→ **Exercise aim**
Exact copy required. Repeat the records, but keep the pictures out.

→ **Given records**
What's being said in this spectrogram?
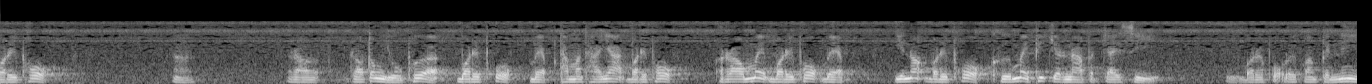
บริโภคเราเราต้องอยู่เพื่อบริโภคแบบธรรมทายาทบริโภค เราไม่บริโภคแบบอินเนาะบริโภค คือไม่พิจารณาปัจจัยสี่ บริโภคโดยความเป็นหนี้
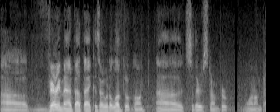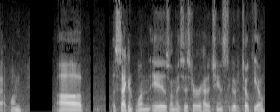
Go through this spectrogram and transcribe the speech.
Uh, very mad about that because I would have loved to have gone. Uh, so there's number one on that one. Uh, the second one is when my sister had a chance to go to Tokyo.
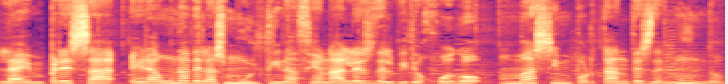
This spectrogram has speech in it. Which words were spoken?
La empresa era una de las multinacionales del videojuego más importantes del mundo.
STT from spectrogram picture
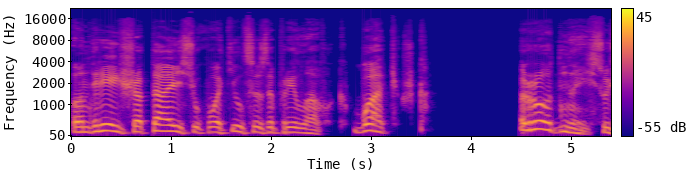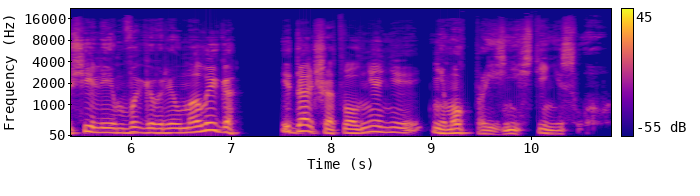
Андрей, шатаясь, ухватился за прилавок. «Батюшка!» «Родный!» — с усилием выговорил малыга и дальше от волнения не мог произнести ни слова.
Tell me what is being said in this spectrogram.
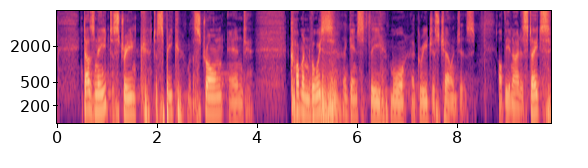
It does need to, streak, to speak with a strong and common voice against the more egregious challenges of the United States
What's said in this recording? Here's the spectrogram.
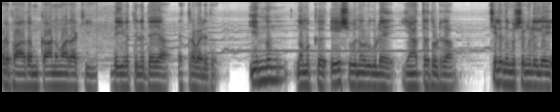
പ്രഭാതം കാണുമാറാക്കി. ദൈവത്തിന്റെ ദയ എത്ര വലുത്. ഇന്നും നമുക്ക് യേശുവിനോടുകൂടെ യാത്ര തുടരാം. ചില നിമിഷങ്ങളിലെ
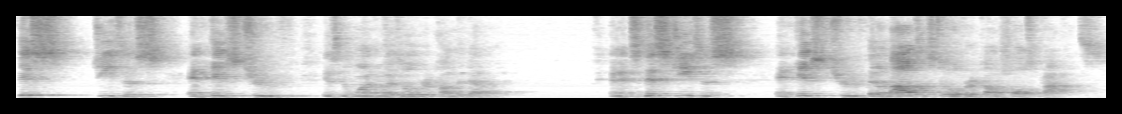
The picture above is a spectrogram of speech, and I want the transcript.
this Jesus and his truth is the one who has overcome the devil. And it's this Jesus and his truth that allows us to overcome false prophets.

→ **Result for this exercise**
What's being said in this spectrogram?
บริโภคเราเราต้องอยู่เพื่อบริโภคแบบธรรมทายาทบริโภค เราไม่บริโภคแบบอินเนาะบริโภค คือไม่พิจารณาปัจจัยสี่ บริโภคโดยความเป็นหนี้
Go through this spectrogram and transcribe the speech.
Uh, very mad about that because I would have loved to have gone. Uh, so there's number one on that one. Uh, the second one is when my sister had a chance to go to Tokyo.
This spectrogram has speech in it. Which words were spoken?
La empresa era una de las multinacionales del videojuego más importantes del mundo.
STT from spectrogram picture
Андрей, шатаясь, ухватился за прилавок. «Батюшка!» «Родный!» — с усилием выговорил малыга и дальше от волнения не мог произнести ни слова.
Tell me what is being said in this spectrogram.
It does need to, streak, to speak with a strong and common voice against the more egregious challenges of the United States
What's said in this recording? Here's the spectrogram.
പ്രഭാതം കാണുമാറാക്കി. ദൈവത്തിന്റെ ദയ എത്ര വലുത്. ഇന്നും നമുക്ക് യേശുവിനോടുകൂടെ യാത്ര തുടരാം. ചില നിമിഷങ്ങളിലെ
The picture above is a spectrogram of speech, and I want the transcript.
this Jesus and his truth is the one who has overcome the devil. And it's this Jesus and his truth that allows us to overcome false prophets.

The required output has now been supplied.